“BuzzFeed’s singular focus of creating a potentially viral story came at the expense of truth and facts. BuzzFeed spent months crafting a desired narrative and curating unnamed sources to anonymously support their manufactured story,” Freedman told the outlet.
Dr. Phil McGraw speaks at a conference in Los Angeles in 2012.WireImage
Meanwhile, in a statement obtained by , a spokesperson for the show also said that the claims are “verifiably and objectively false characterizations and reporting,” and that McGraw’s “diverse team of more than 200 proud staff, many of whom have been here for two decades, have sincerely and respectfully worked with thousands of appreciative guests.
“BuzzFeed [News] has been provided with dozens and dozens of attributed statements of fact, from current and past staff,” they added. “Verifiable data contradicting the entire premise of their ‘anonymously attributed,’ sensationalized and baseless article.”
This isn’t the first time the public has heard such tales coming from “Dr. Phil,” which premiered in 2002 and is now in its 21st season. In 2016, a lawsuit — later dropped — alleged that McGraw locked a group of staffers in a room for an unmitigated tirade over supposedly leaked information about the show.
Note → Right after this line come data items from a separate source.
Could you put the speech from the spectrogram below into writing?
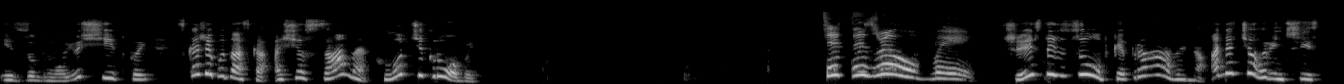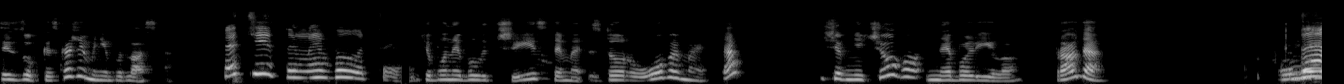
із зубною щіткою. Скажи, будь ласка, а що саме хлопчик робить? Чисті зуби. Чистить зубки, правильно. А для чого він чистить зубки? Скажи мені, будь ласка. Та чистими бути. щоб вони були чистими, здоровими, так? Щоб нічого не боліло. Правда? Да.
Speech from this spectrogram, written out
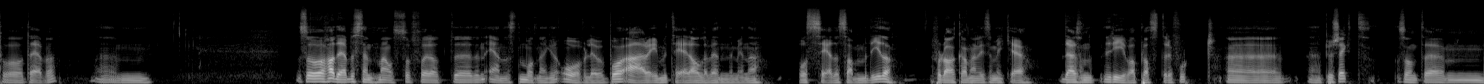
på TV. Um, så hadde jeg bestemt meg også for at uh, den eneste måten jeg kunne overleve på, er å invitere alle vennene mine og se det sammen med de, da. For da kan jeg liksom ikke Det er sånn rive av plasteret fort-prosjekt. sånn at um,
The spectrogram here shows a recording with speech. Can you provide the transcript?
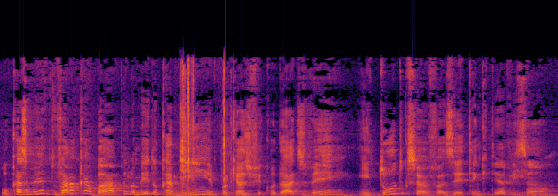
O casamento vai acabar pelo meio do caminho, porque as dificuldades vêm. Em tudo que você vai fazer, tem que ter a visão.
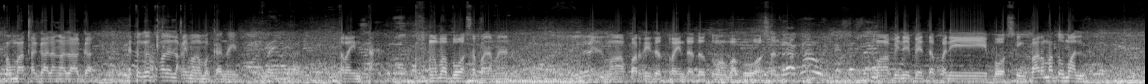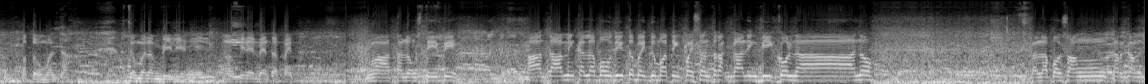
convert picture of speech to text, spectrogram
pangmatagalang alaga. Ito ganito kalalaki mga magkano yun? 30. Mga babawasan pa naman. Yan, mga partida 30 daw ito mga babawasan. Mga binibenta pa ni Bossing para matumal. Matumal daw. Matumal ang bilyan ngayon. Mga binibenta pa ito. Mga talong TV. Ah, Ang daming kalabaw dito. May dumating pa isang truck galing Bicol na ano. Kalabaw sang kargang,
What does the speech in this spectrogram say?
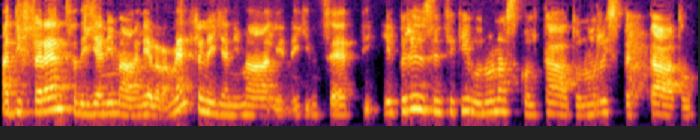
a differenza degli animali, allora, mentre negli animali, negli insetti, il periodo sensitivo non ascoltato, non rispettato,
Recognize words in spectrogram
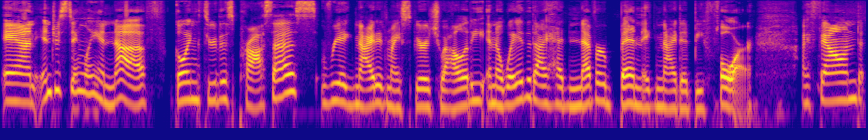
And interestingly enough, going through this process reignited my spirituality in a way that I had never been ignited before. I found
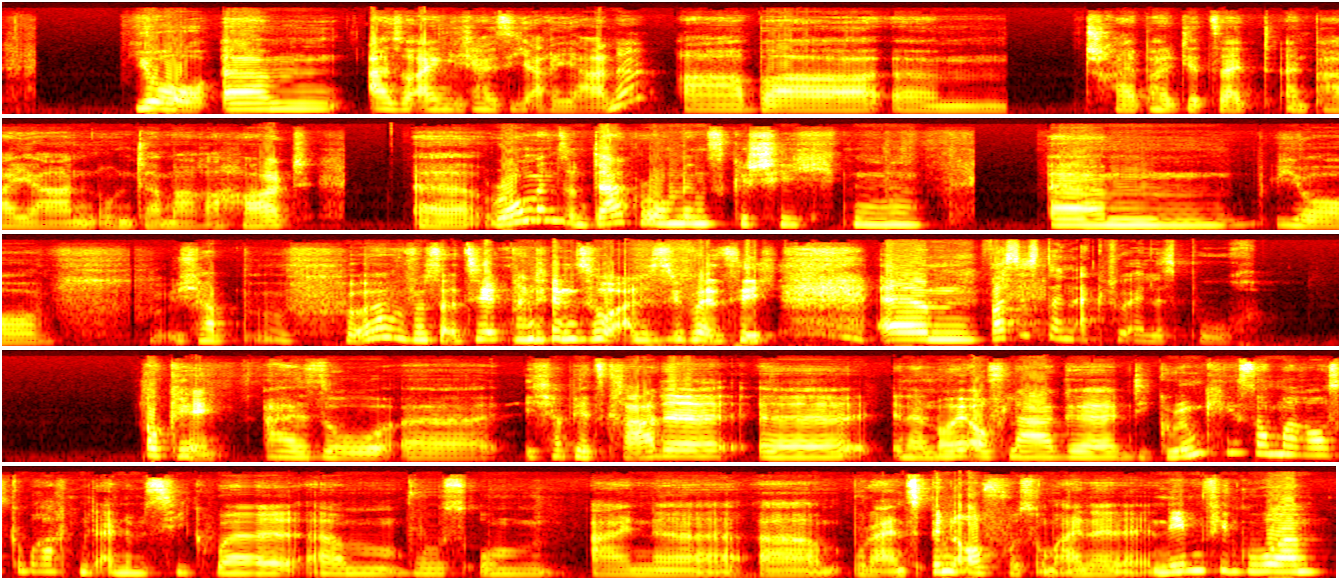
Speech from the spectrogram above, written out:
ja, ähm, also eigentlich heiße ich Ariane, aber ähm, schreibe halt jetzt seit ein paar Jahren unter Mara Hart äh, Romans und Dark Romans Geschichten. Ähm, ja, ich habe, was erzählt man denn so alles über sich? Ähm, was ist dein aktuelles Buch? Okay, also äh, ich habe jetzt gerade äh, in der Neuauflage die Grim Kings nochmal rausgebracht mit einem Sequel, ähm, wo es um eine, ähm, oder ein Spin-off, wo es um eine Nebenfigur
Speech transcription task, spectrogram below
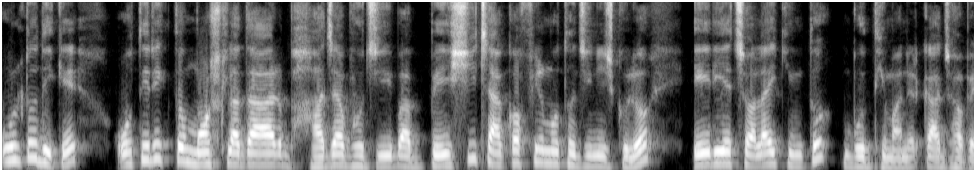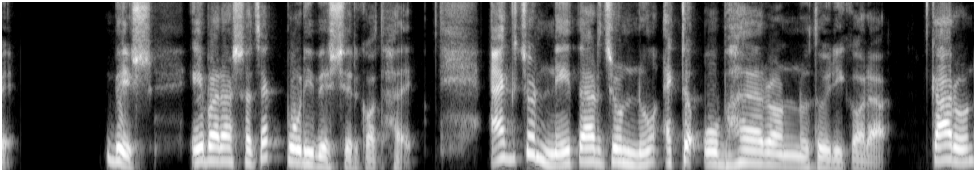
উল্টো দিকে অতিরিক্ত মশলাদার ভাজাভুজি বা বেশি চা কফির মতো জিনিসগুলো এড়িয়ে চলাই কিন্তু বুদ্ধিমানের কাজ হবে। বেশ, এবার আসা যাক পরিবেশের কথায়। একজন নেতার জন্য একটা অভয়ারণ্য তৈরি করা। কারণ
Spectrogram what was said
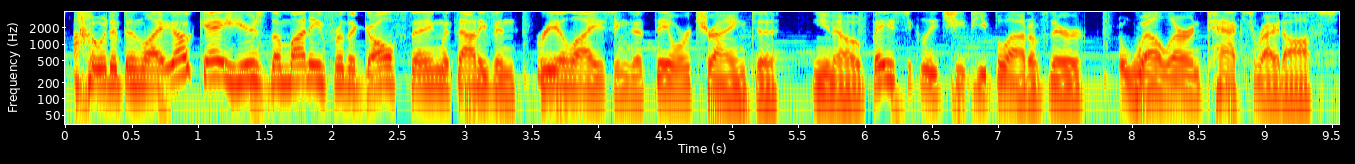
I would have been like, okay, here's the money for the golf thing without even realizing that they were trying to, you know, basically cheat people out of their well earned tax write offs.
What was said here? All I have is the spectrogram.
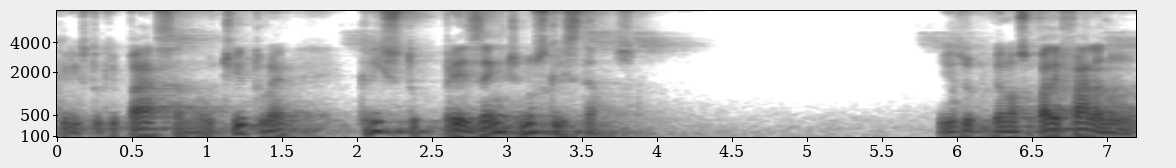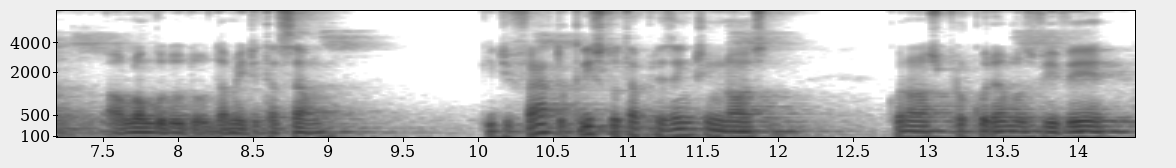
Cristo que passa, o título é Cristo presente nos cristãos. Isso porque o nosso Padre fala no, ao longo do, do, da meditação que de fato Cristo está presente em nós quando nós procuramos viver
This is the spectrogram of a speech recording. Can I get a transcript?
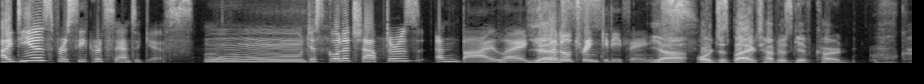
ideas for Secret Santa gifts. Ooh, just go to chapters and buy like little trinkety things. Yeah, or just buy a Chapters gift card. Oh, girl,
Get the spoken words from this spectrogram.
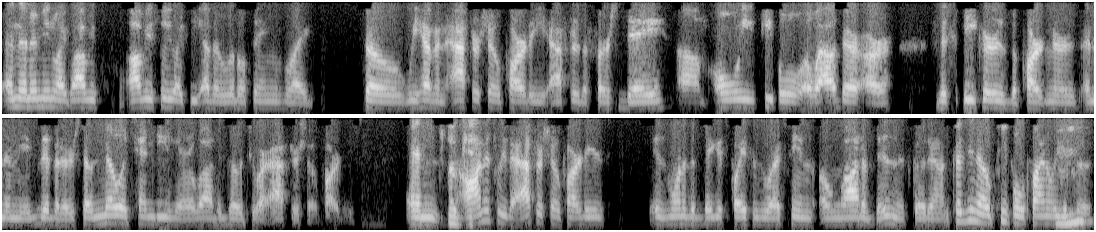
and then I mean like obviously obviously like the other little things like so we have an after show party after the first day. Um, only people allowed there are the speakers, the partners, and then the exhibitors. So no attendees are allowed to go to our after show parties. And Okay. honestly, the after show parties is one of the biggest places where I've seen a lot of business go down because you know people finally Mhm. get to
Alleged abuse has extended beyond staff and on to guests, some of whom have since accused the show of encouraging them to drink or take drugs before their appearance in an effort to “manipulate mentally vulnerable people,” said one former staffer, all in the interest of must-see TV with an audience of millions.
‘Dr. Phil’ staffers decry workplace as ‘traumatizing,’ a ‘war zone’ appeared first on maserietv.com.